Mr. Rodgers was not just a big part of my early childhood entertainment schedule, he was also a very wise man. Of tragedies he said:
"When I was a boy and I would see scary things in the news, my mother would say to me, ‘Look for the helpers. You will always find people who are helping.’”
The last week has brought us unspeakable tragedy. It’s also brought us unexpected heroes and helpers.
We can look at the world right now and feel helpless and hopeless. Or we can find inspiration in some incredible teenagers who are courageously choosing to be changemakers. Not only are they already beginning to create change nationally, they can also teach us a lot about what it means to be a changemaker.
Here are three things we can all learn from the students at Marjory Stoneman Douglas High School about leadership and creating positive change.
1. It’s not about titles, it’s about acts of leadership
Who are you more inspired by right now: politicians with fancy titles like Senator, Speaker and President, or 13-18 year old student leaders? People with titles or positions of power no longer have a monopoly on the ability to inspire, to galvanize, to lead. These kids were just “ordinary” high school students on February 13. But starting on February 14 they started courageously pursuing small, but collectively meaningful acts of leadership. They didn’t wait for someone to anoint them leaders; they didn’t ask for permission to lead. They just did.
Leadership is not a title. It’s the sum of small, conscious acts of service.
These students didn’t seek out a title. They didn’t seek out authorization from adults. They just started doing act of leadership after act of leadership. And these acts of leadership have inspired followers 10, 20, 50, even 80 years older than they are.
Through their acts of leadership, these students are showing us what leadership really is.
2. Action is better than perfection
I’ve heard many critics griping about the burgeoning movement, despite the incredible work these students are doing: they don’t understand the complexities of policymaking, they don’t have a clear theory of change, or worse yet, they are too naive and immature.
It’s not the critic who counts, but the changemaker who rolls up her sleeves and decides to make the world better. These students didn’t wait until a month after the tragedy to act. They were acting before they had even attended their friends’ funerals. Their movement isn’t perfect. But their courage is. And they will figure out how to affect even more change as they go.
3. Each and every one of us can be a changemaker

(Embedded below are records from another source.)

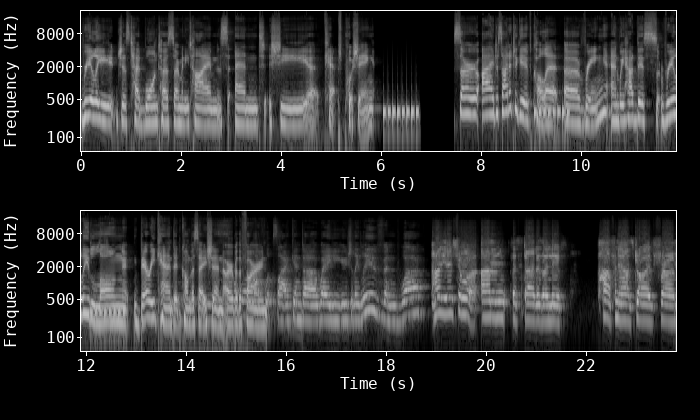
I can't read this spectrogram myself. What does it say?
really just had warned her so many times and she kept pushing. So I decided to give Colette a ring, and we had this really long, very candid conversation over the phone. looks like and uh, where you usually live and work. Oh yeah, sure. Um, for starters, I live half an hour's drive from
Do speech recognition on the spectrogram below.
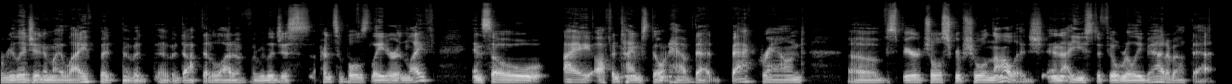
religion in my life, but have, have adopted a lot of religious principles later in life. And so I oftentimes don't have that background of spiritual, scriptural knowledge. And I used to feel really bad about that.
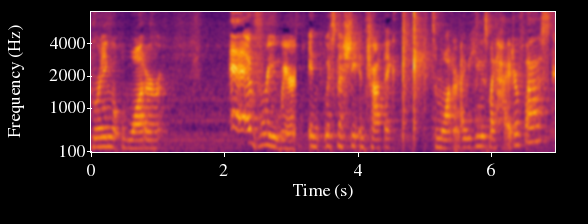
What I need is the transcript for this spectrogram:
bring water everywhere, in, especially in traffic. Some water. I use my hydro flask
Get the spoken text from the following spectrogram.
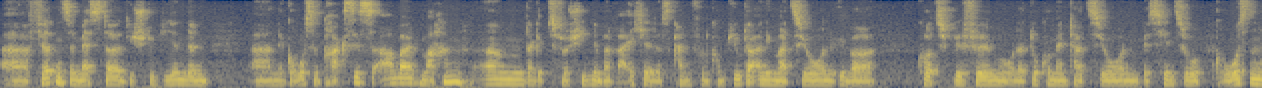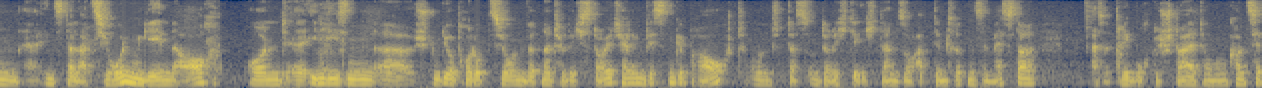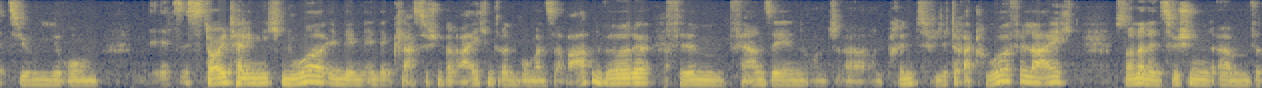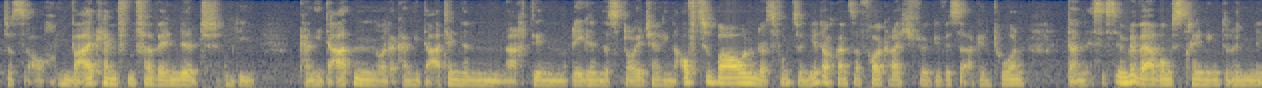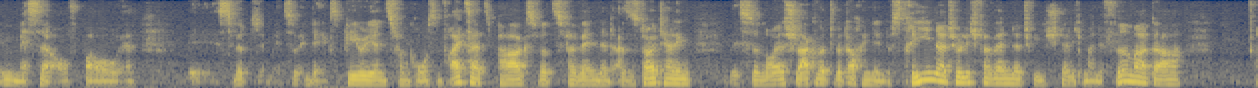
äh, vierten Semester die Studierenden äh, eine große Praxisarbeit machen. Ähm, da gibt es verschiedene Bereiche. Das kann von Computeranimation über Kurzspielfilme oder Dokumentation bis hin zu großen äh, Installationen gehen auch. Und äh, in diesen äh, Studioproduktionen wird natürlich Storytelling-Wissen gebraucht und das unterrichte ich dann so ab dem dritten Semester. Also Drehbuchgestaltung, Konzeptionierung. Jetzt ist Storytelling nicht nur in den, in den klassischen Bereichen drin, wo man es erwarten würde, Film, Fernsehen und, äh, und Print, Literatur vielleicht, sondern inzwischen ähm, wird das auch in Wahlkämpfen verwendet, um die Kandidaten oder Kandidatinnen nach den Regeln des Storytelling aufzubauen. Das funktioniert auch ganz erfolgreich für gewisse Agenturen. Dann ist es im Bewerbungstraining drin, im Messeaufbau. Es wird so in der Experience von großen Freizeitparks wird's verwendet. Also Storytelling ist so ein neues Schlagwort, wird auch in der Industrie natürlich verwendet. Wie stelle ich meine Firma dar?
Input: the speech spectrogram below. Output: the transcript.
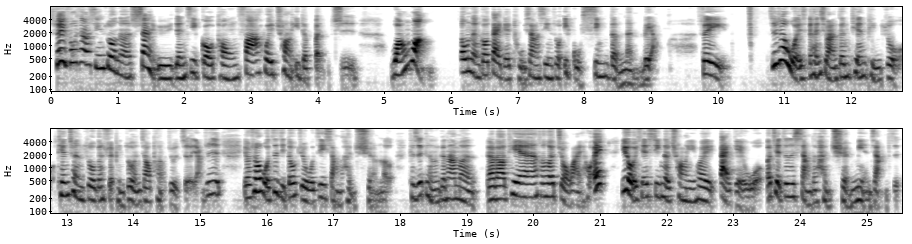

How inspiring is it that the individuals giving me the most hope for the future of gun policy in the US have resumes that likely include little more than an internship and some dog sitting. There is literally no prerequisite to becoming changemaker. It takes courage, resilience, optimism, and hard work. But these traits are qualities every single one of us already have and practice to some extent every day. If a 16 year old with the pressure of the death of friends and a national spotlight can find the courage to be a changemaker, there’s no reason we all can’t also be changemakers.
These changemakers clearly found their purpose through tragedy, but tragedy is not a requisite for becoming a changemaker. Changemakers believe that we can make the world a little bit better in our own way. And with a bit of courage and a bit of inspiration from these incredible young changemakers, I’m confident all of us can make a positive difference.
Just like the incredible students at Douglas high, each of us can be a changemaker.